**Exercise objective:** Please print the line that holds "Please return the" and each line after it to the end of the data, word for word, without any pictures.

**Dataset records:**
'''

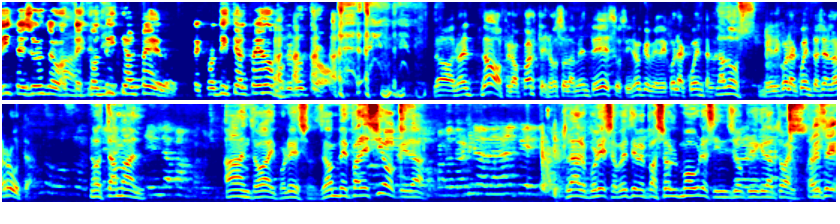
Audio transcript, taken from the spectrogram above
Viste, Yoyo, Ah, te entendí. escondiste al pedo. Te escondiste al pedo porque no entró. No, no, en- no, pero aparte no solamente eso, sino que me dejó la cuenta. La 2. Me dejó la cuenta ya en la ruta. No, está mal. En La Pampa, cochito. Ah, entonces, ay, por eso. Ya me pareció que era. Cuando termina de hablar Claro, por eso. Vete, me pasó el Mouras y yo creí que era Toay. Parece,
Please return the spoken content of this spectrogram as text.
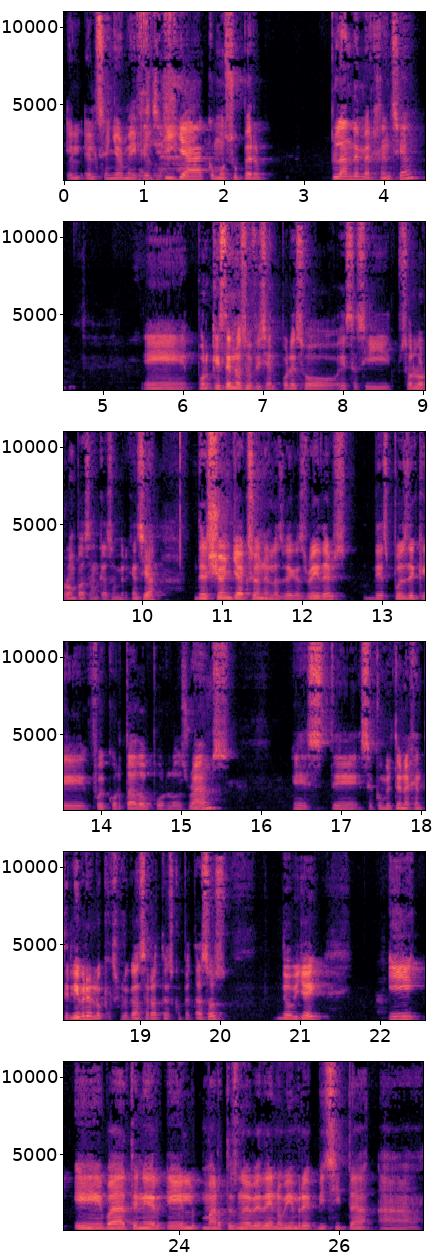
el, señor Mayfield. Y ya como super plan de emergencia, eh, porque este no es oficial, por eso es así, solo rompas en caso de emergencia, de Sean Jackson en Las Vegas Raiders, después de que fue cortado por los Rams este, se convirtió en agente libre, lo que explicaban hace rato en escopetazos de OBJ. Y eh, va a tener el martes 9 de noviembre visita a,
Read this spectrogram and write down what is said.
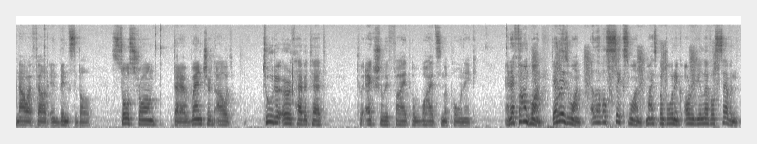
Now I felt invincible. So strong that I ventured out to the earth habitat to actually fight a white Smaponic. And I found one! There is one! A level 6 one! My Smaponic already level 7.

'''

**Solution for this task:**
Please return the spoken content of this spectrogram as text.
el, señor Mayfield. Y ya como super plan de emergencia, eh, porque este no es oficial, por eso es así, solo rompas en caso de emergencia, de Sean Jackson en Las Vegas Raiders, después de que fue cortado por los Rams este, se convirtió en agente libre, lo que explicaban hace rato en escopetazos de OBJ. Y eh, va a tener el martes 9 de noviembre visita a,
Read this spectrogram and write down what is said.
Now I felt invincible. So strong that I ventured out to the earth habitat to actually fight a white Smaponic. And I found one! There is one! A level 6 one! My Smaponic already level 7.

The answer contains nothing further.